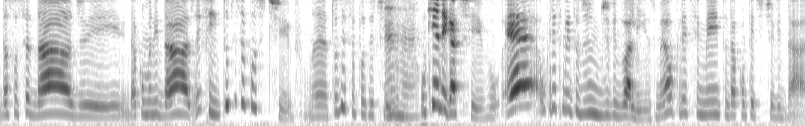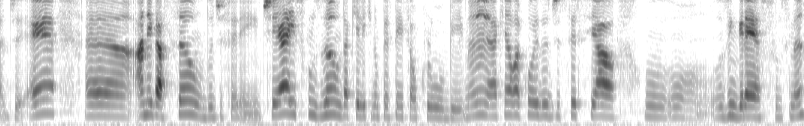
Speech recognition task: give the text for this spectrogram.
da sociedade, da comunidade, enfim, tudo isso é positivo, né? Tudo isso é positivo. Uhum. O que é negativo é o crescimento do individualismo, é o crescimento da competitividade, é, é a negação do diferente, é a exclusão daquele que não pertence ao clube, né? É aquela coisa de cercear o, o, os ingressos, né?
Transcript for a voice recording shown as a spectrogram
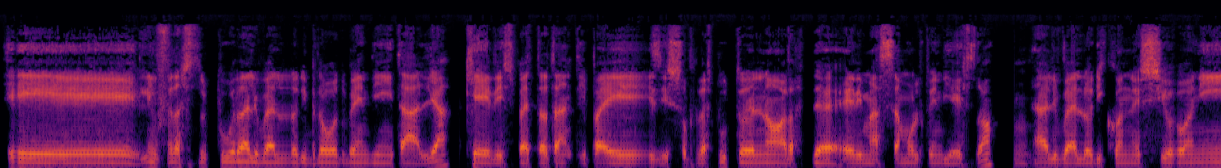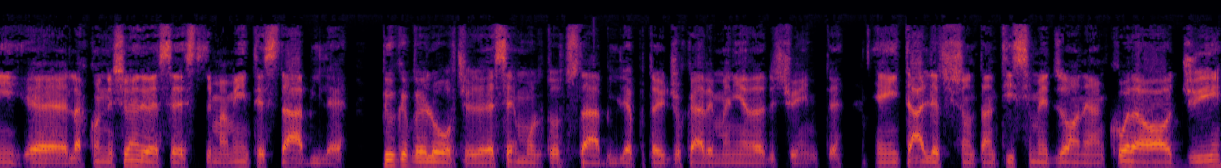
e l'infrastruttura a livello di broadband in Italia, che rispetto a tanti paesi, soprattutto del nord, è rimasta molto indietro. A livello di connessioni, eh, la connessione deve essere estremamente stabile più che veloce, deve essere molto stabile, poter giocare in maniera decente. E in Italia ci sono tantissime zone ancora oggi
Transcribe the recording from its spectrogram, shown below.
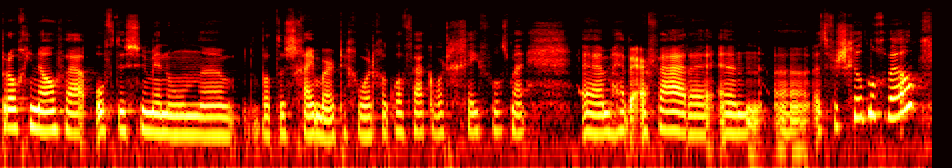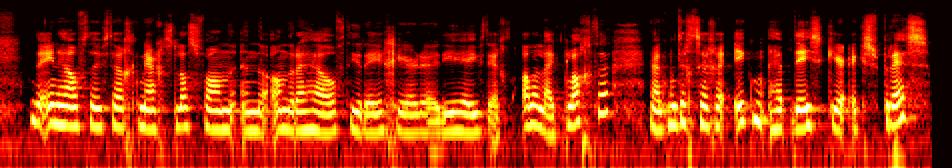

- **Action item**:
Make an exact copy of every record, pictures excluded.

- **Answer to the exercise**:
Speech recognition task: give the text for this spectrogram.
da sociedade, da comunidade, enfim, tudo isso é positivo, né? Tudo isso é positivo. Uhum. O que é negativo é o crescimento do individualismo, é o crescimento da competitividade, é, é a negação do diferente, é a exclusão daquele que não pertence ao clube, né? É aquela coisa de cercear o, o, os ingressos, né?
Transcript for a voice recording shown as a spectrogram
e l'infrastruttura a livello di broadband in Italia, che rispetto a tanti paesi, soprattutto del nord, è rimasta molto indietro. A livello di connessioni, eh, la connessione deve essere estremamente stabile più che veloce, deve essere molto stabile, poter giocare in maniera decente. E in Italia ci sono tantissime zone ancora oggi
Transcribe the recording from its spectrogram, shown below.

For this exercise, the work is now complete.